A particular success story is that our support for Chrysanthus, our neighbour's nephew from Dondomoteng (see photos above) is proving to be very worthwhile; his school exam results were very good and we are now supporting him with some extra studies, some accommodation and a bicycle to get around on in Wa - we sense a long-term investment coming on here! He is a very capable and decent young man, from a very poor family, he is the first one to even go to Secondary School. What we would like to do is to try and find some sponsorship so that he can progress to University, either here or in the UK - We are sure that he would acquit himself well and any sponsor could be sure of making a sound investment.

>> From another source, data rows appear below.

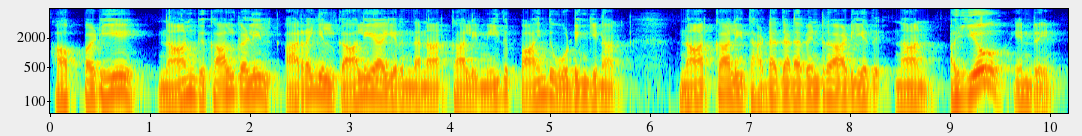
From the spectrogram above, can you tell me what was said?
அப்படியே நான்கு கால்களில் அறையில் காலியாயிருந்த நாற்காலி மீது பாய்ந்து ஒடுங்கினான். நாற்காலி தடதடவென்று ஆடியது. நான் ஐயோ என்றேன்.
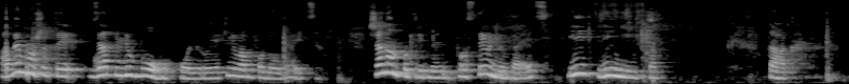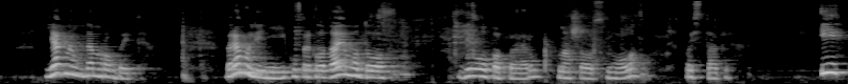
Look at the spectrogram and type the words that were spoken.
а ви можете взяти любого кольору, який вам подобається. Ще нам потрібен простий олівець і лінійка. Так, як ми будемо робити? Беремо лінійку, прикладаємо до білого паперу, наша основа. Ось так. І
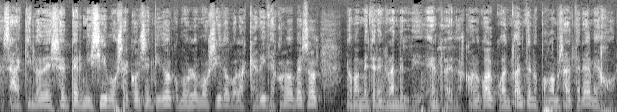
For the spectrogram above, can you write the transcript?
O sea, aquí lo de ser permisivo, ser consentidor, como lo hemos sido con las caricias, con los besos, nos va a meter en grandes enredos. Con lo cual, cuanto antes nos pongamos a la tarea, mejor.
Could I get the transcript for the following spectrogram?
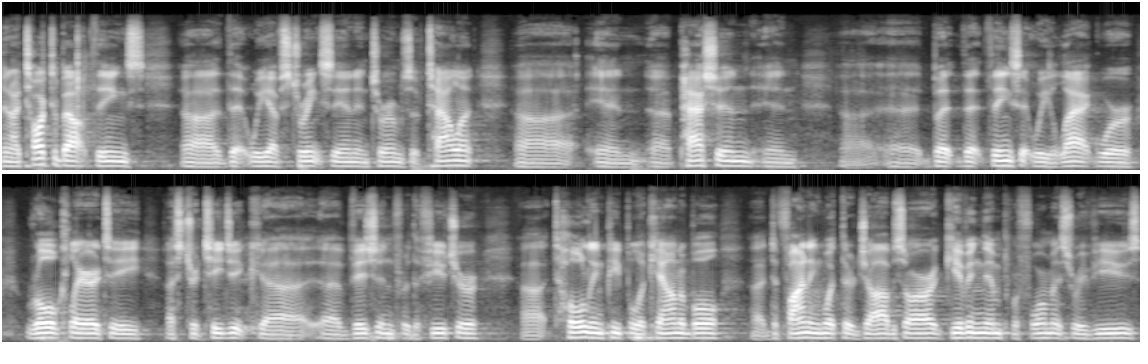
And I talked about things uh, that we have strengths in in terms of talent and passion and uh, uh, but that things that we lack were role clarity, a strategic uh, vision for the future, holding people accountable, uh, defining what their jobs are, giving them performance reviews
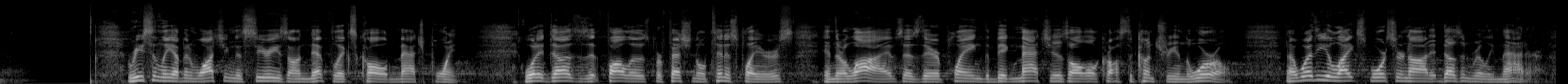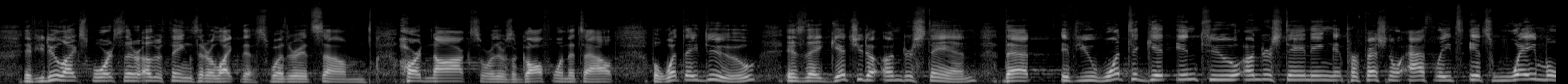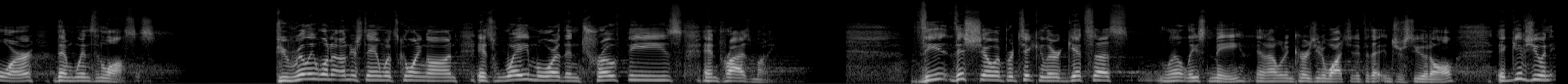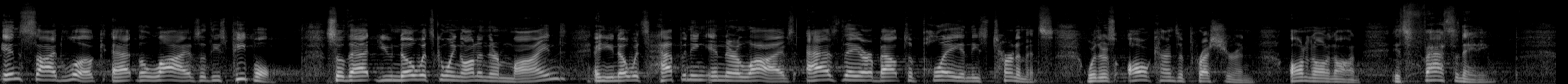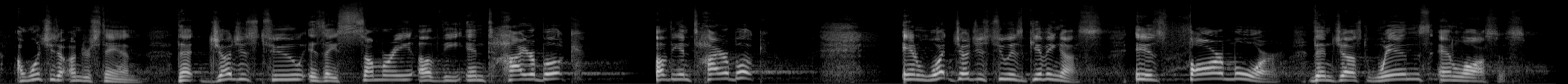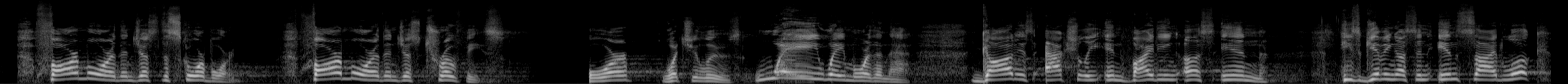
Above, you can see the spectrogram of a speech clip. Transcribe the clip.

In general life is pretty good here
, about 90 degrees inside our Teachers' Resource Centre, in Lawra (where we work) today, just a little different from the October snow in the UK. We have beeen working hard here but we have also made sure that we have travelled and explored Ghana and surrounding countries.
We are now entering a season called the Harmattan - it is very hot and windy during the day - coming from the Sahara desert - but quite cool at night, we even have to put a blanket on sometimes!
We have a few months (5) remaining in Lawra and we are beginning to wonder how we will cope with the luxury and prosperity of the UK.

Our way of life here is very different
: at about 4.00 a.m. the call to prayer at our local mosque is the first thing to disturb our sleep, followed soon after by the many cockerels (they do not seem to be able to crow at the same time here!), then we hear the first villagers and school children pumping water at the borehole, then it's the school's wake up alarm (a piece of wood banging on a big metal bar), then it's the Guinea fowl, turkeys, goats, and cows that parade by and graze around the house sniffing, snorting and scrapping; then it's our neighbour's motorbike (about 6.00) as he goes off to the village shop, then it's Jenny showering pouring luke warm water over herself with a cup from our bucket of bore hole water - such luxury! Breakfast at 7.00 - work at 08.00; and we are supposed to be retired!
Amongst the things we will not miss will be the snakes (four around the house to date), scorpions, the myriad of flies in the evenings (inside - May to October) and the long dark nights - 6.00pm - 6.00-am every day throughout the year; but UK is a long time away yet as we intend to finish here on March 31st 2009 and then travel south, arriving back in the UK, probably at the beginning of September; more of that another time.

Jenny is having a very domesticated week this week; she works really hard at the TRC but she still made a date and walnut cake, a chocolate cake and some hummous this week - fantastic, a real treat. My contributions, over time, have been home made mango chutney, lime pickle and orange and lime marmalade. Enough for now, if we start talking about the food that we do and do not have we will be here all night.
Jenny and her VSO colleague, Ruth, are facing a bit of a quandry at present with the Kindergartens (KG) project they are involved with; the KG staff have not been paid for 10 months and have just embarked on strike action (wouldn't you? , they are paid only £6 per month!) - unfortunately this is just the time when vital training and investment is being put into action - a real dilemma. Onwards and upwards!